He emphasizes that conditions can change rapidly with the weather, and this can be deadly. Slopes shaded from direct sun stay cooler, preventing bonding between snow layers and leading to more avalanches in cold conditions. Conversely, during the spring, sunny mountainsides have a higher risk for avalanches because of rapid warming and melting.
Precipitation type and intensity, temperature, wind, slope steepness and orientation the direction it faces , terrain, vegetation, and general snowpack conditions can influence whether and how snow moves down a slope. Moving across the terrain, slight changes in slope or how the mountainside is oriented towards the sun can create drastically different conditions.
The Forest Service runs 14 backcountry avalanche centers in the United States to provide information for people recreating in snowy wilderness areas. Forecasters use four main elements to describe conditions, assign a danger level , and help recreators make the best decisions in the backcountry.
Field teams at avalanche centers document the snowpack—the thickness and type of snow layers—and combine those data with weather conditions to estimate danger levels. The forecasts take into account the potential type and size of an avalanche, the likelihood it will occur, and the location. Before entering the backcountry, check online forecasts for the danger level in that area. Each mountain range has unique snow properties and therefore, avalanche risks, so checking your specific region is critical. New Zealand , Canada , and Europe also maintain year-round forecasts of avalanche danger for specific peaks and wilderness areas.
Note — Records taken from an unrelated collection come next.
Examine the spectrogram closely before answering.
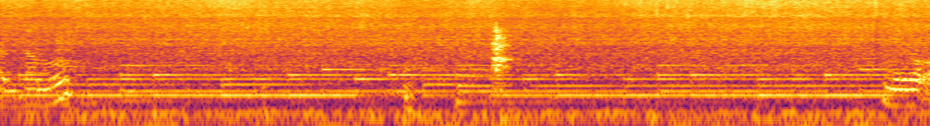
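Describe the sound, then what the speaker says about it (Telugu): Chicken frying with curry leaves, green chillies and chilli powder, giving a steady, even sizzle close by and a brief sharp crackle midway, with no talk over it. "ఇదిగో కరివేపాకు, పచ్చిమిర్చి కూడా వేసేసాను. ఇవి కొంచెం వేగుతున్నాయి కదా"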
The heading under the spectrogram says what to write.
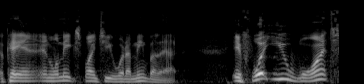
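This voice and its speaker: In an American accent, a man talks at a very fast pace with an animated tone against a quiet background. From US South. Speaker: pastor. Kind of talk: sermon. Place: church.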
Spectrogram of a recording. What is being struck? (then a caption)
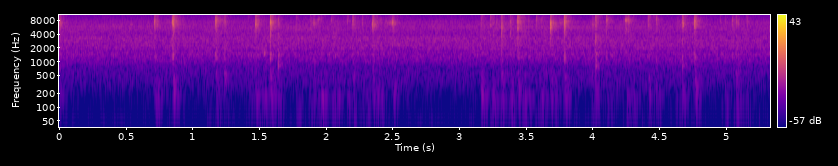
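Plastic laptop keyboard. Fingertips type on a black backlit plastic laptop keyboard, producing quick, light clicking key taps in two bursts with a short pause between them. A soft, steady low background hum sits under the bright, brief clicks.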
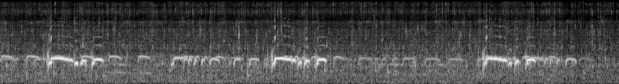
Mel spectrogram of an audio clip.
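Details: Zebra doves from local stock singing as a lure for other doves: loud phrases of quick, gurgling coo notes recurring about every two seconds, with softer doves cooing in between.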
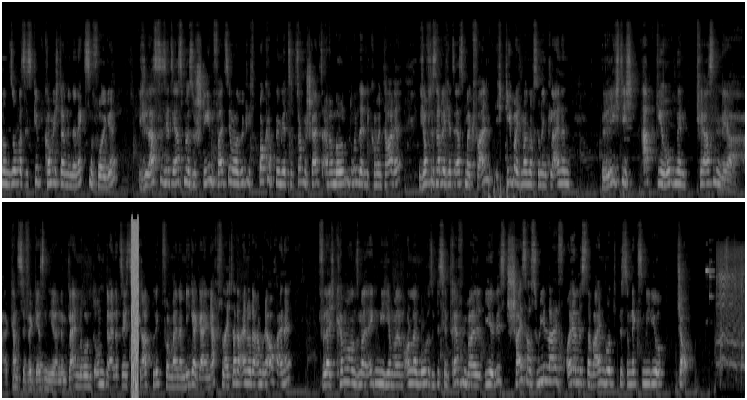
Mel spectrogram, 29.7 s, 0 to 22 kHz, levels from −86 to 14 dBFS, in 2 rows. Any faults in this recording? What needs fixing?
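A harsh burst of loud broadband noise replaces the audio from 17.45 to 17.59 s. These are samples built from the wrong bytes: the reader misaligned or swapped each sample's bytes, so the rapidly changing low bits became the dominant part of every value. To prevent it, check byte order and sample alignment wherever the stream is parsed or resynchronised.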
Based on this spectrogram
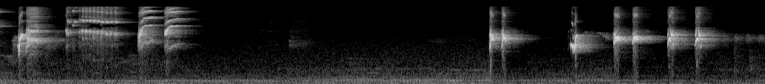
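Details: Loud orange-headed thrush song meant to provoke other songbirds into singing, Indonesia; a quick cluster of rich high whistled notes, a two-second pause, then a steady series of clear, sharp whistled notes.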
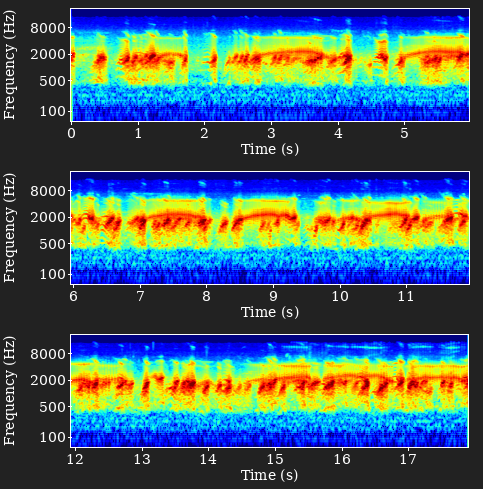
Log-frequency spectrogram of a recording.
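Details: Chorus of green frogs (Pelophylax): loud, nasal, arched croaks repeated roughly every second, overlapping with constant rapid rattling from other frogs around them, forming a busy, unbroken din.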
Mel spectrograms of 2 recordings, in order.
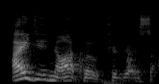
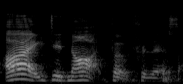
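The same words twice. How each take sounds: First: Said in the usual way. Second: Louder, slower, every word hammered; emphatic repeat. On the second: Real, not acted. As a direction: hammer it home slowly.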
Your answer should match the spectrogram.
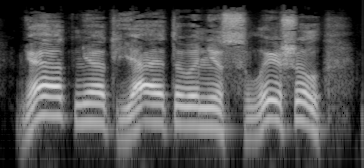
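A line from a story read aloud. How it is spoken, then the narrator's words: Exclaiming over laughter. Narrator (Russian): воскликнул Идер Ветлисон, перекрикивая их смех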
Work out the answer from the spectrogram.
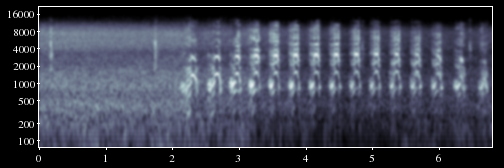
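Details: Gulls at the ocean in California, giving a fast, regular series of loud harsh calls, about three per second, that starts partway through after a stretch of steady surf and wind noise.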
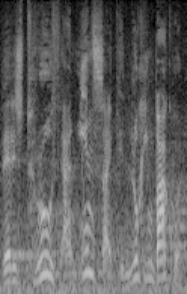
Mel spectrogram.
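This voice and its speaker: A man's voice: on the high side, very animated, moderate pace, bright, forceful tone, big-room sound, slight background noise, heavily acted. An actor playing an eager male scholar deciphering ancient writing, talking about his discoveries with enthusiasm. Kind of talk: game cutscene acting.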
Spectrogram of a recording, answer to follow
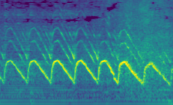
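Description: Electronic emergency siren in a fast yelp, its pitch rising and falling about four times a second.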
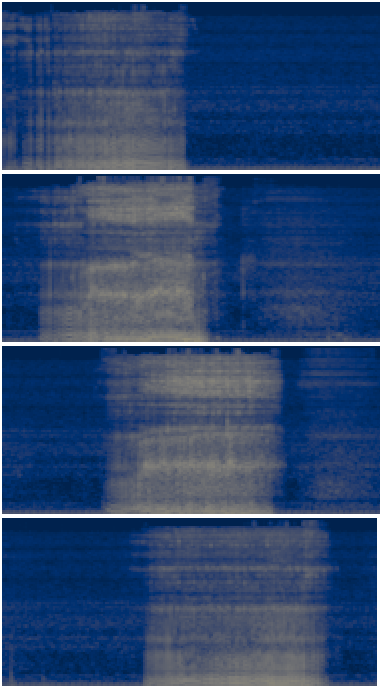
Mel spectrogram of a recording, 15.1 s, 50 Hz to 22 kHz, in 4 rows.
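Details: Person sleeping with loud snoring, described as perhaps manageable with earplugs: four loud, harsh rattling snores about every four seconds with quiet gaps, roughly 14 breaths a minute; heavy snoring.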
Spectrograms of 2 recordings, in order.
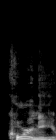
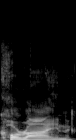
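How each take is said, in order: First: The middle vowel is dropped from the name. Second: The middle vowel is kept in the name. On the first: The speaker calls it wrong. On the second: The speaker calls it right.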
Experts recommend hiking and travelling earlier in the day. Weather conditions can change rapidly, and warming during the day creates more unstable snowpack with a higher risk for avalanches. Education and proper training on avalanches can help prepare you.
- Landslides and Mudslides?
- Rockslides Avalanches by Barry Voight.
- Exiles, emigres and intermediaries : Anglo-Italian cultural transactions.
- Locating Global Advantage: Industry Dynamics in the International Economy (Innovation and Technology in the World Economy)!
- Alden Border Patrol Case Study.
- Mixed-signal and DSP Design Techniques (Analog Devices).
Heed all warnings and signs. Some accidents have been traced to people avoiding warnings due to psychological traps , like desiring the ultimate ski slope, untouched by humans. Constant vigilance when you are outside can help avoid causing or getting swept up in avalanches, but even trained experts can be become victims. Be aware of the weather and terrain, and know your comfort level before you embark on an adventure.
Read more about avalanche safety tips. If caught in an avalanche , try to get off the slab. In best case scenarios, this is difficult.
Landslides and Mudslides|CDC
Skiers and snowboarders can head at a degree angle downhill to gather speed and veer left or right out of the slide path. Snowmobilers can punch the throttle to power out of harm's way. No escape? Reach for a tree. No tree? Swim hard.
The human body is denser than avalanche debris and will sink quickly. As the slide slows, clear air space to breathe.
Then punch a hand skyward. Once the avalanche stops, it settles like concrete, making body movement nearly impossible.